Brands not engaging young Australians

27 June 2012

SYDNEY: Less than a fifth of young consumers in Australia believe they have been exposed to compelling communications from brands, a report has revealed.

Lifelounge Group, the entertainment and media company, and Sweeney Research, the insights provider, polled 1,000 people in the 16–30 year old demographic every quarter, and recently published their latest annual study for 2011.

In all, the survey revealed just 15% of interviewees recalled brand communications that "resonated with them", a figure that had declined from 27% the previous year.

The brands recording the best totals in this area were Coca-Cola, the soft drink, on 9%, in front of Bonds, the apparel chain, on 7%, and Nike, the sportswear specialist, on 4%.

"Coca-Cola, Bonds and Nike have built strong brand equity with 16-30s through a platform that is carefully targeted through mass customisation," said Dion Appel, chief executive of Lifelounge Group.

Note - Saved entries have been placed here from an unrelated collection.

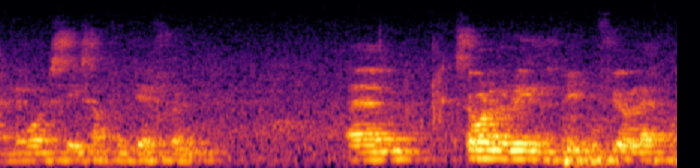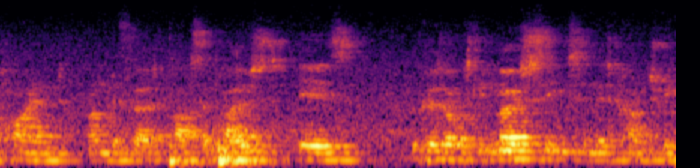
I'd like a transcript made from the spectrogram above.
and they want to see something different. Um, so one of the reasons people feel left behind under first past the post is because obviously most seats in this country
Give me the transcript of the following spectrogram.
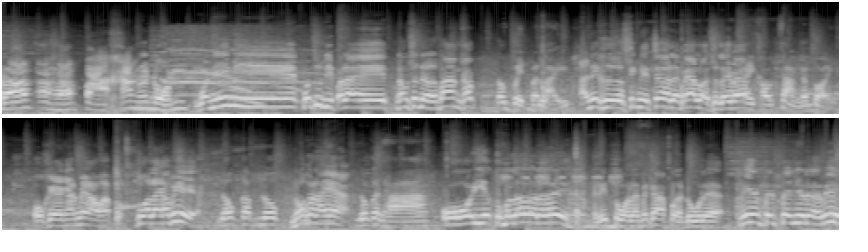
ร้านอาหารป่าข้างถนน วันนี้มีวัตถุดิบอะไรนำเสนอบ้างครับ ต้มเป็ดปลาไหลอันนี้คือซิกเนเจอร์เลยไหมอร่อยสุดเลยไหมให้เขาสั่งกันบ่อย โอเคงั้นไม่เอาครับ ตัวอะไรครับพี่ นกกับนกนกอะไรอะนกกระทา โอ้ยเหี้ยตัวเบลเลอร์เลย อันนี้ตัวอะไรไม่กล้าเปิดดูเลยนี่ยังเป็นๆอยู่เลยเหรอพี่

"They have created a solid emotional connection with experiences that matter to this market, cleverly utilising both digital and traditional channels."

Among those respondents which remembered an engaging piece of marketing, 44% had seen such material on television, the highest reading on this metric.

"It's about getting the balance right, using above-the-line marketing to get your message out, and then following that up on social media to engage people in conversation. And when brands are on social media they have to get their tone and personality right," said Apprel.

Having been asked to name the things they "could not live without", 38% of contributors cited the internet, bettering smartphones on 15% and cars on 11%.

Apple's iPhone beat Samsung as the maker of the most popular smartphone. Facebook, Google and YouTube were named as the leading websites.

Elsewhere, Commonwealth Bank topped the rankings for finance brands, while Jack Daniels and Smirnoff were the favoured alcoholic drinks of men and women in turn.

More broadly, participants said they were "most concerned" about being respected, on a mean score of 7.2 points, ahead of their emotional feelings on 6.9 points, keeping fit on 6.7 points, and how they looked on 6.5 points.

The study estimated that the youth audience controlled 13% of all household expenditure in Australia, equating to A$62bn overall. Some 68% of this spending was also found to be entirely discretionary.

Data sourced from Lifelounge Group, Smart Company, Syndey Morning Herald; additional content by Warc staff